Samantha knew of Andrew Minyard. Everyone at PSU knew of Andrew Minyard. Andrew was a walking time-bomb, ticking louder and louder by the day, and whenever he did explode the fall out was catastrophic. Samantha didn’t have to be into exy to know that. Even though half of everything she knew was based off of rumor, it was more than enough to keep her away.

Samantha thought that maybe everyone felt that way, because as the weeks went by she never saw anyone but Andrew sitting on that roof. Until one day, she did. The other boy walked out while Andrew was halfway through a cigarette, and she had no idea what they were saying, but the oddness of it was enough to keep her watching. Andrew continued to stare off into middle ground and the other boy stood there for what felt like forever.

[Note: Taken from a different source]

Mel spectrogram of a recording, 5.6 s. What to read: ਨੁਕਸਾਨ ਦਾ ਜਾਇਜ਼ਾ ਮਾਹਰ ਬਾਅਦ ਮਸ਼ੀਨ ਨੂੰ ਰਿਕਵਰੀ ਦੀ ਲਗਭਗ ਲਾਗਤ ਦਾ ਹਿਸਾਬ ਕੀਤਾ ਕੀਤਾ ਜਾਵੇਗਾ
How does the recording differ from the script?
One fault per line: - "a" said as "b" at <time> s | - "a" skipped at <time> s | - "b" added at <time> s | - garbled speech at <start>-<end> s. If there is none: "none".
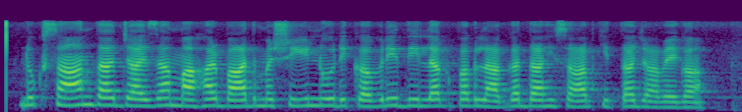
- "ਕੀਤਾ" skipped at 4.8 s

Eventually, Andrew handed over what Samantha presumed to be a cigarette, and they sat with their cigarettes lit and held a conversation that Samantha couldn’t hear.

Samantha really didn’t care. She had no reason to. She didn’t care about sports, she didn’t care about exy, she didn’t care about Andrew Minyard, and she definitely didn’t care about this new addition. But for as much as she didn’t care, she was nosy, and as the weird rooftop interactions increased in frequency, Samantha found herself as an outside observer.

For weeks nothing changed. Samantha would sit on the roof, legs over the edge, and sometimes the other boys would be there and sometimes they wouldn’t be. If they weren’t then Samantha would go back to dancing with the inevitable, and if they were then Samantha would eye them for awhile until she felt too much like a creeper and disappeared back inside. It seemed like the other two were friends, but when Elisa told her that the second boy was the new exy striker Neil Josten, she only wondered for a second how much money a secret video of them would get her. She may of been a little too invested in figuring out what they were doing, but she wasn’t a rat, and she refused to be one.

It wasn’t until weeks later that something new happened. Right when Samantha looked from the ground over to the tower, she saw Andrew throw Neil’s keys over the edge much like he had his earlier cigarette. For a second, they just continued to talk until Andrew turned away and Neil went back inside. Samantha looked down, trying to see if she could spot them, and huffed when she couldn’t. She only had a couple of minutes to wonder what the fuck happened, before Neil walked out of the building and grabbed his keys from the snow. Then, he hesitated before picking up something else. It was hard to make out from where Samantha was, but it sort of looked like a cigarette. When Neil looked back up, he put it to his mouth, and Samantha really wished she was able to make out their facial expressions, because she herself was lost. Andrew and Neil stood staring at each other, until Andrew turned and walked inside, and Neil dropped the cigarette back down and walked back into the building.

Samantha felt ruffled. She stayed at her perch on the roof, glancing between the ground below and the rooftop over, and tried to decide when her creepy people watching turned into a drama. Brows furrowed, she thought about everything she witnessed over the last month and a half, and everything she might’ve missed, and then decided it really didn’t matter. If Andrew Minyard and Neil Josten wanted to have a secret, avant garde relationship on rooftops, then that was their prerogative.

When Samantha finally walked back into her own tower, she decided that she was done with her rooftop escapades. Whatever Andrew and Neil had going on, it wasn’t any of her business, and she didn’t have the time in her day to care, anyway. As the door clanked shut behind her, she thought wistfully once more about how much money she could’ve made, and then walked down the stairs leading to the roof one final time.